** Task material **
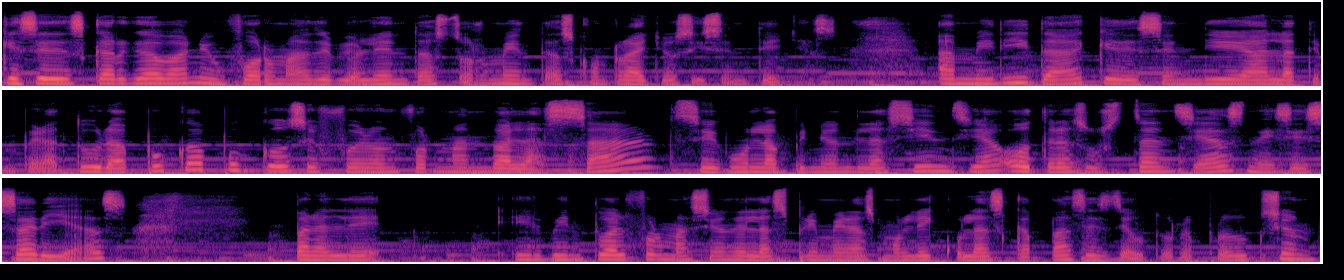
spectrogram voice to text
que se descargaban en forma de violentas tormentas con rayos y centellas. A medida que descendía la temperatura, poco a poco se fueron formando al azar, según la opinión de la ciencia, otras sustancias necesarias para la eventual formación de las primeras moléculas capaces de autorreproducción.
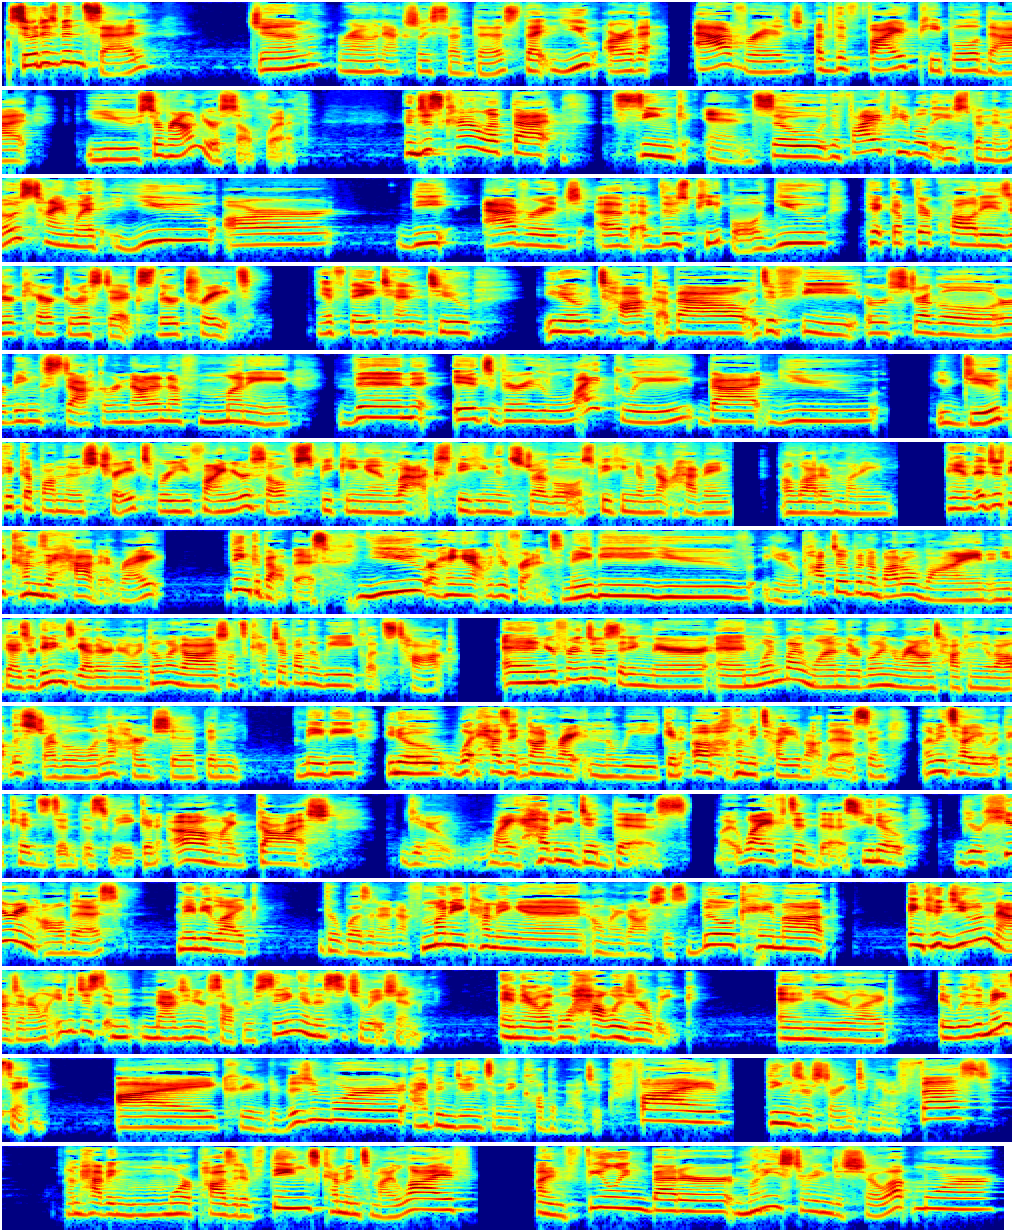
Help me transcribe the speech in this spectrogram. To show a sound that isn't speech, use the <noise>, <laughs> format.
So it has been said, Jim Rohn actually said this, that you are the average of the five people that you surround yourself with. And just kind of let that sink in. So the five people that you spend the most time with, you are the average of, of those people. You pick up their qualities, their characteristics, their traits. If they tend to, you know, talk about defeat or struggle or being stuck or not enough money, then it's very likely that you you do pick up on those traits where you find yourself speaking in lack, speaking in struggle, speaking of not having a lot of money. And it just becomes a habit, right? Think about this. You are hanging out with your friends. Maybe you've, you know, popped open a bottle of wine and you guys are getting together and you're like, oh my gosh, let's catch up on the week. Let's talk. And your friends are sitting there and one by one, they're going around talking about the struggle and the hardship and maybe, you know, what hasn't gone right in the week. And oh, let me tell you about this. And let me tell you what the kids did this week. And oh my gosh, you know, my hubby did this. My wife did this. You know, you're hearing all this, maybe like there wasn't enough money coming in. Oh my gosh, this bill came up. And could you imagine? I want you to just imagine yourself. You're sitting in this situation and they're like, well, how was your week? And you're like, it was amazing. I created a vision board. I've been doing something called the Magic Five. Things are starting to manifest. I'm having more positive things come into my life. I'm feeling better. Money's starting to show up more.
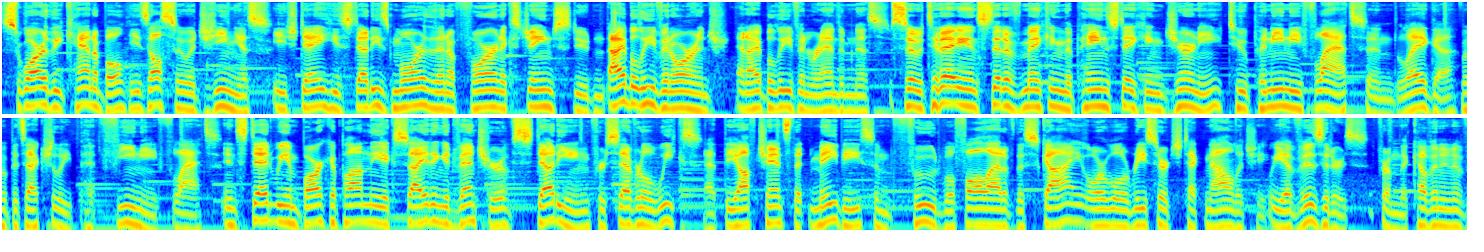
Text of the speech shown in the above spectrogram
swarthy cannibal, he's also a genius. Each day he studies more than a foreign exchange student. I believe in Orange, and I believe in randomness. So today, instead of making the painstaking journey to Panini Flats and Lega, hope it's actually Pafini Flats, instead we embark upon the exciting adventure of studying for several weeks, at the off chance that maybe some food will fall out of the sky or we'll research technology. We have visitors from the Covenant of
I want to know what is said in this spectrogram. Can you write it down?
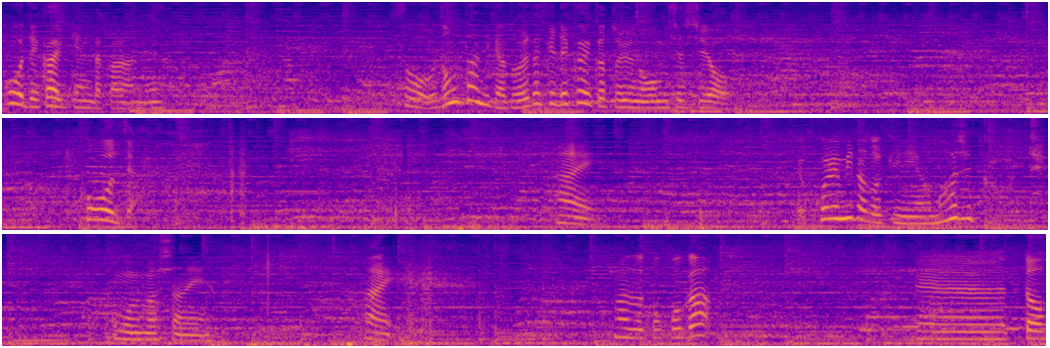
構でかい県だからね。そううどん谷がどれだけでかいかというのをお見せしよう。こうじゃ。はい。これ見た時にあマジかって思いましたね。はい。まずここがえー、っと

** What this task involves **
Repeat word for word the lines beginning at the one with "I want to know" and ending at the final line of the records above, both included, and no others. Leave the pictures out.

** Expected answer **
I want to know what is said in this spectrogram. Can you write it down?
構でかい県だからね。そううどん谷がどれだけでかいかというのをお見せしよう。こうじゃ。はい。これ見た時にあマジかって思いましたね。はい。まずここがえー、っと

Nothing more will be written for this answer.